image(soldier_and_child,0,0,right,,AAAAAA) This project aims to bring together the discussions in the CSCW on possible ways to define the phenomenon of civil war and research on the interplay between terrorism and civil war that is focussed on the special case of Chechnya. The point of departure was the debate on definitions of civil wars at the meeting of the leaders of six CSCW working groups on 27 May 2003, which was then continued in the meetings of WG1 on 30 October and 18 November 2003. These discussions provided for broadening the scope of the research on the war in Chechnya (on-going since the mid-1990s), resulting in the article 'Examining the "terrorism-War" Dichotomy' published in Contemporary Security Policy in 2003 and the article 'Instrumentalizing Counterterrroism' published in Studies in Conflict & Terrorism in 2004. The first article examines the US and Russian policies in the 'terrorism-war' dichotomy, arguing that terrorism is not just an 'asymmetric answer' but also a tool for keeping the war going. The second article looks into the instrumental use of terrorism for consolidating Puin's regime in Russia, arguing that victory is not really desirable.
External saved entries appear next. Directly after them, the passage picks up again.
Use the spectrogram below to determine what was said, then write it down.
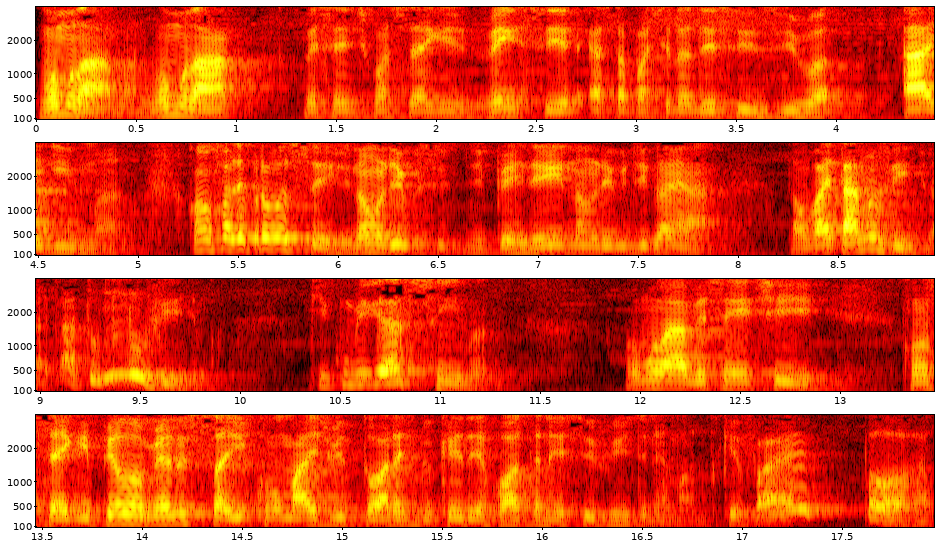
vamos lá, mano, vamos lá. Ver se a gente consegue vencer essa partida decisiva aí, mano. Como eu falei pra vocês, não ligo de perder e não ligo de ganhar. Então vai estar tá no vídeo, vai estar tá tudo no vídeo, mano. Aqui comigo é assim, mano. Vamos lá ver se a gente consegue pelo menos sair com mais vitórias do que derrota nesse vídeo, né, mano? Porque vai, porra,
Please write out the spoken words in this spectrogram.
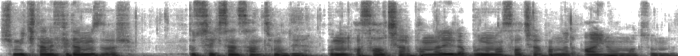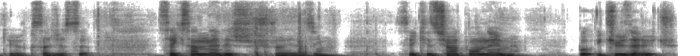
Şimdi iki tane fidanımız var. Bu 80 santim oluyor. Bunun asal çarpanlarıyla bunun asal çarpanları aynı olmak zorunda diyor kısacası. 80 nedir? Şuraya yazayım. 8 çarpı 10 değil mi? Bu 2 üzeri 3.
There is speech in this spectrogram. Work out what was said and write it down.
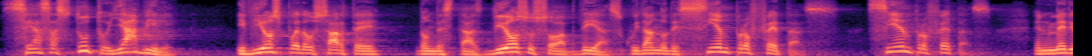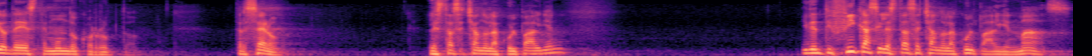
seas astuto y hábil y Dios pueda usarte donde estás. Dios usó Abdías cuidando de 100 profetas, 100 profetas en medio de este mundo corrupto. Tercero, ¿le estás echando la culpa a alguien? Identifica si le estás echando la culpa a alguien más,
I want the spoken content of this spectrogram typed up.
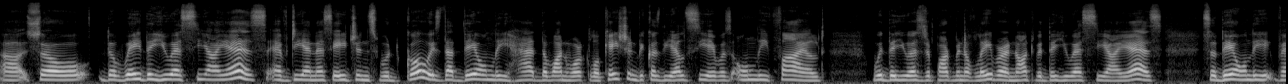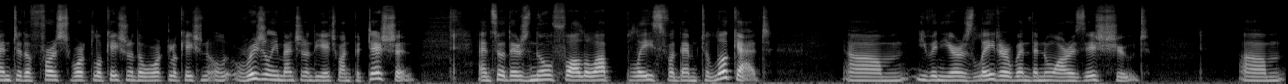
Uh, so the way the USCIS FDNS agents would go is that they only had the one work location because the LCA was only filed with the U.S. Department of Labor and not with the USCIS. So they only went to the first work location or the work location originally mentioned on the H-1 petition, and so there's no follow-up place for them to look at, um, even years later when the NOIR is issued. Um,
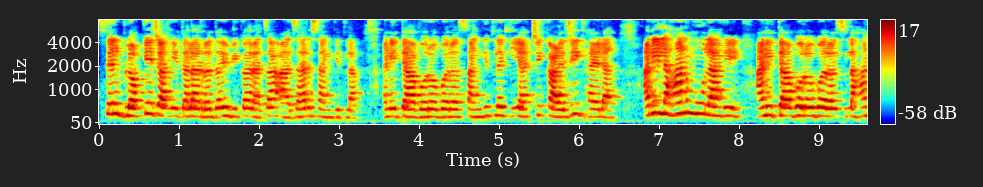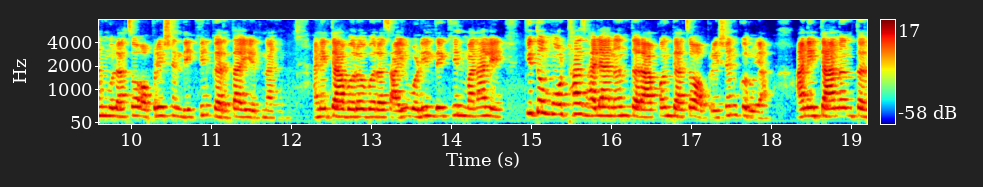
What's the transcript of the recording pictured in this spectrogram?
सेल ब्लॉकेज आहे त्याला हृदय विकाराचा आजार सांगितला. आणि त्याबरोबरच सांगितलं की याची काळजी घ्यायला. आणि लहान मूल आहे आणि त्याबरोबरच लहान मुलाचं ऑपरेशन देखील करता येत नाही. आणि त्याबरोबरच आई वडील देखील म्हणाले की तो मोठा झाल्यानंतर आपण त्याचं ऑपरेशन करूया. आणि त्यानंतर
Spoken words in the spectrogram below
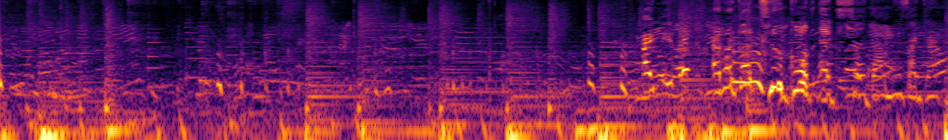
done. two gold eggs, so that means I got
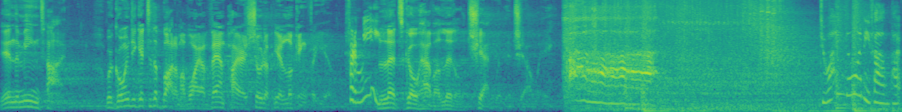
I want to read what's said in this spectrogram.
In the meantime, we're going to get to the bottom of why a vampire showed up here looking for you. For me! Let's go have a little chat with it, shall we? Ah. Do I know any vampire?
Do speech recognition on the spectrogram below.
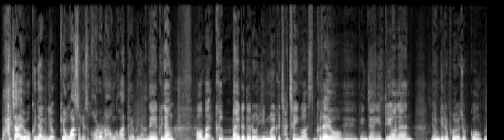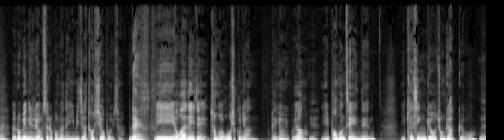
맞아요. 그냥 영화 속에서 걸어 나온 것 같아요, 그냥. 네, 그냥 어 그 말 그대로 인물 그 자체인 것 같습니다. 그래요. 네, 굉장히 뛰어난 연기를 보여줬고 네. 로빈 윌리엄스를 보면은 이미지가 더 쉬워 보이죠. 네. 이 영화는 이제 1959년 배경이고요. 예. 이 버몬트에 있는 이 개신교 종교학교 네.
The research on Chechnya is focussed on the military aspects of the war, with a chapter for a volume edited by Richard Sakwa (Kent University) completed in April 2004 (a draft can be found at http://www.prio.no/page/Project_detail//9244/45100.html). The crisis of Russian policy-making mechanism for Chechnya, revealed by the tragic outcome of the hostage situation in Beslan, is investigated in the project 'Chechnya and Putin's Counter-Terrorism'
A particular dimension connects this project with broad academic debates on the causes and mechanisms of state failure, that were taken at the meeting of the leaders of CSCW working groups on 17 February 2004. These debates also were in the focus of the Peder Sather Symposium at the UC Berkeley on 19-20 April 2004 (http://globetrotter.berkeley.edu/SpecialEvents/Sather2004.html). A large-scale joint PRIO/NUPI project 'State failure and regional insecurity' is currently under development with the application submitted to the Norwegian Research Council.